Funds of funds feel the squeeze


Date: Monday, May 7, 2007
Author: Steve Johnson, Financial Times

Funds of hedge funds are set to come under increasing pressure as institutional investors become more comfortable investing in hedge funds directly and low-cost synthetic replication strategies become more widely available, it is being claimed.

The growth of multi-strategy hedge funds and a push by consultants into hedge fund intermediation are also seen as potentially lessening the need for costly funds of funds.

While the imminent demise of the $700bn (350bn, 516bn) fund of hedge funds industry is extremely unlikely, there are indications that pressure on fees is starting to build.

"We are seeing fee pressure, fund of funds fees are definitely coming down," said Peter Harrison, chief executive of MPC Investors, a London-based hedge fund group. "We are seeing 70 basis points and no performance fee."

Chris Woods, senior managing director of absolute return strategies at State Street Global Advisors, added: "The rate of flow into funds of hedge funds has decreased. It would be foolish to say they are a thing of the past, but we will see more pressure on fees."

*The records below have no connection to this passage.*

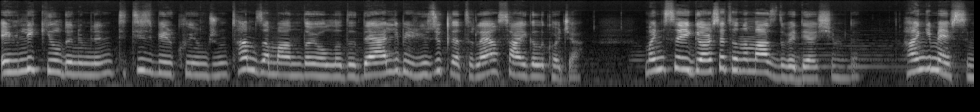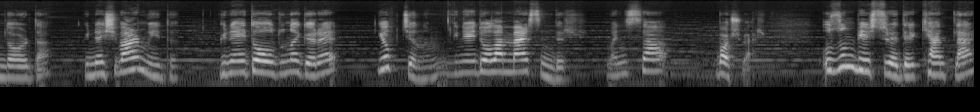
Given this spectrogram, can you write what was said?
Evlilik yıl dönümlerini titiz bir kuyumcunun tam zamanında yolladığı değerli bir yüzükle hatırlayan saygılı koca. Manisa'yı görse tanımazdı Bedia şimdi. Hangi mevsimde orada? Güneş var mıydı? Güneyde olduğuna göre yok canım. Güneyde olan Mersin'dir. Manisa boş ver. Uzun bir süredir kentler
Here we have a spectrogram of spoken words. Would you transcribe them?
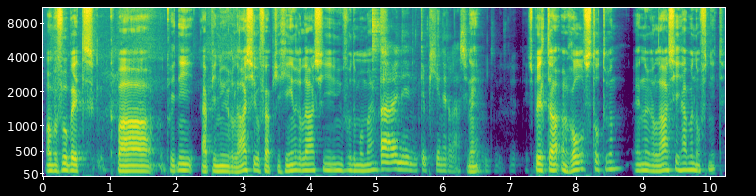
Maar bijvoorbeeld, qua, ik weet niet, heb je nu een relatie of heb je geen relatie nu voor de moment? Ah, nee, ik heb geen relatie. Nee. Speelt dat een rol, stotteren, in een relatie hebben of niet?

Funds of funds have been big winners from the growing institutionalisation of the hedge fund industry. Few pension funds have the governance and research capabilities to select their own hedge funds directly, while consultants have struggled to build the knowledge base to fill this void.

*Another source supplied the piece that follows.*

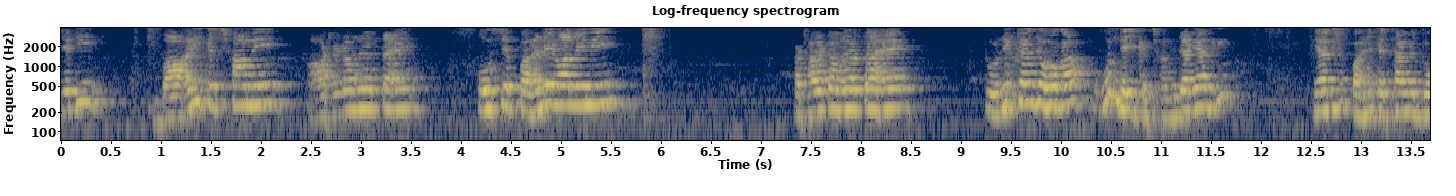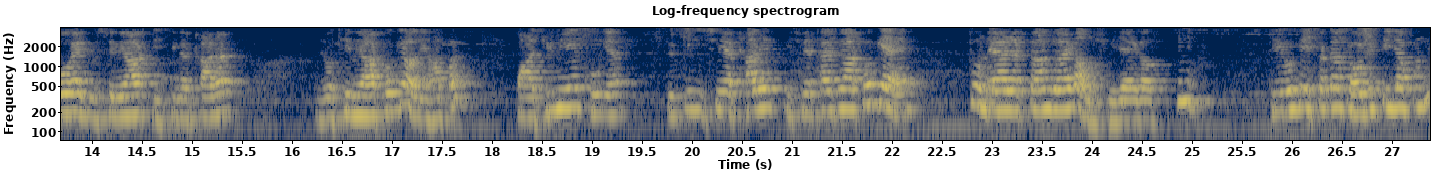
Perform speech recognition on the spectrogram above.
यदि बाहरी कक्षा में आठ इलेक्ट्रॉन हो जाता है और उससे पहले वाले में अठारह इलेक्ट्रॉन हो जाता है तो नेक्स्ट जो होगा, वो नई कक्षा में जाके देखिए यहाँ देखिए पहली कक्षा में दो है, दूसरी में आठ, तीसरी में अठारह, चौथी में आठ हो गया और यहाँ पर पाँचवीं में एक हो गया। क्योंकि इसमें अठारह, इसमें अट्ठाईस में आठ हो गया है तो नया इलेक्ट्रॉन जो आएगा, उसमें जाएगा, ठीक है? तो ये हो गया इस प्रकार से और भी तीन अपन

However, there have been increasing grumbles of discontent over the cost of investing via a fund of funds.

Data from Chicago-based Hedge Fund Research suggests fund of funds' charges have fallen marginally to a 1.3 per cent flat fee and an 8 per cent performance levy in recent years, but this is on top of the 2 and 20 often levied by the underlying hedge funds. Listed UK funds of funds still typically charge 1.5 and 10.

Mr Harrison believes consultants, from traditional actuarial houses to specialist alternative investment advisers such as Albourne Partners and Liability Solutions, are now up to the job of ushering institutional investors into appropriate hedge funds - in spite of the regular poaching of consultants by funds of funds.

"Consultants' knowledge and awareness are improving massively. If you compare them with where they were 12 months ago, they are streets ahead," he said.

"The consultant is the gatekeeper maintaining the quality standards and can potentially win hands down because of their fees, typically just 5-10 basis points. Ninety per cent of pension money is going to funds of funds, but when pension funds get to critical mass that figure will be much less."

David Butler, founding member of Kinetic Partners, a hedge fund consultancy, said: "I think the US model is starting to make a presence here. Large pension schemes in the US have their own due diligence team and their own seeding for new managers. That hasn't come across the Atlantic yet, but that is probably the next stage of the evolution.

"Many fund of funds managers are starting to specialise to try and differentiate themselves," said Mr Butler, who also saw funds of funds reacting by seeking to develop links with retail investors.

Mr Woods sees European institutions switching from funds of hedge funds to direct investment as they develop greater confidence in the asset class, a pattern seen in the US. He also believes funds of funds will come under pressure from multi-strategy funds, which combine a variety of single-strategy hedge funds operated by the same management group and, according to some academic research, tend to outperform.

Mr Woods also saw fund of funds being squeezed by the launch of synthetic hedge fund replication strategies, which several investment banks have launched and SSGA is developing.